The Fiery Gizzard Trail System area is home to three more campgrounds: Small Wild Campground, Father Adamz Campground, and Foster Falls Campground.
Escape the summer heat at one of the many unsupervised swimming spots located throughout the park including creeks and lakes. The Grundy Lakes area is the most popular. There is a man-made beach with a swim-up dock perfect for sunbathers and jumping kids.
Several first-come, first-served sports fields are located around the Visitor’s Center. Some equipment may be rented for free. The sites include one basketball court, one beach volleyball court, two tennis courts, horseshoe pits, and a baseball field. A workout area and another basketball court are located in the Grundy Lakes area.
An abundant supply of bass, trout, and bream await you on the four small lakes at Grundy Lakes. The lakes range in size from one to sixteen acres and there is a one-acre lake with similar species located on the Meadow Trail near the Visitor Center.
A fishing license is required for all people ages 13 and older. There are different licenses available for residents and non-residents, including a junior license for residents ages 13-15. “Free Fishing Day” is always on the Saturday of the first full week in June.
Personal boats are not permitted in the lakes.
Rock climbing and rappelling are very popular activities at South Cumberland State Park. Climbing areas include Foster Falls, Denny Cove, and Stone Door. Permits are required for climbing and rappelling in any area of the park.
Foster Falls is one of the most popular sport climbing areas in the southern United States. There are more than 150 climbing routes ranging from beginner-friendly to expert. Rappelling at Foster Falls is prohibited.
Denny Cove is located less than two miles south of Foster Falls. It features over 100 established sport climbing routes, as well as several challenging traditional climbs. Rappelling is also prohibited at Denny Cove.
Rappelling and top rope climbing are both allowed at Stone Door designated areas, however, climbing and rappelling on the Stone Door overlook and in the Stone Door itself are prohibited. Because natural anchors are necessary, the practice of “Leave No Trace” techniques are important to minimize impact.

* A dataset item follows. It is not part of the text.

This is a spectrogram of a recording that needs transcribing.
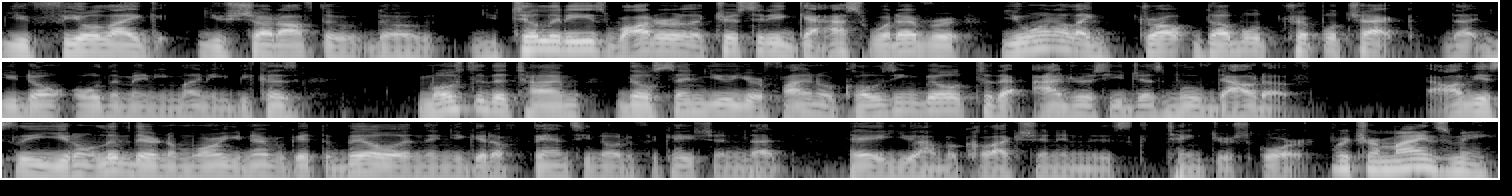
you feel like you shut off the the utilities, water, electricity, gas, whatever. You want to like double, triple check that you don't owe them any money because most of the time they'll send you your final closing bill to the address you just moved out of. Obviously, you don't live there no more. You never get the bill, and then you get a fancy notification that hey, you have a collection and it's tanked your score. Which reminds me,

If you are a history buff you'll be glad you brought your rig to this state park. Many historical sites are located throughout the park. There is an iron oxide spring in the area that was a popular health resort in the 1800s. A stagecoach road built by slaves is also located in the park. This road was important because it connected the area to Chattanooga. Grundy Lakes, located within the park, has a historically significant coal mining past. The abandoned coke ovens are all that is left of the area’s past prosperity and violence.
With over 90 miles of hiking trails and backwoods camping, hikers come from all around to visit South Cumberland State Park. RV campers at Forest Falls may hike the Fiery Gizzard Trail 12.5 miles to the Grundy Forest where they can observe nature at its finest. Swim in Fiery Gizzard Creek, view cascading streams and waterfalls, and enjoy the panoramic views, rock gorges, and abundant forests. Other hiking areas include the Savage Gulf and Stone Door with approximately 55 miles of hiking that includes incredible vistas, waterfalls, and historical locations.
Head over to the visitor center and pick up your hiking trail maps and a checklist to the Birds of South Cumberland State Park. With over 42 species of birds observed here, South Cumberland State Park is an excellent stop for birdwatchers. Some open country birds include indigo buntings, field sparrows, and eastern bluebirds. The spectacular bluff line overlooking Savage Gulf offers a prime location to view migrating birds of all kinds. Always tread lightly and respect the bird habitat. During May to July, take extra care in nesting areas.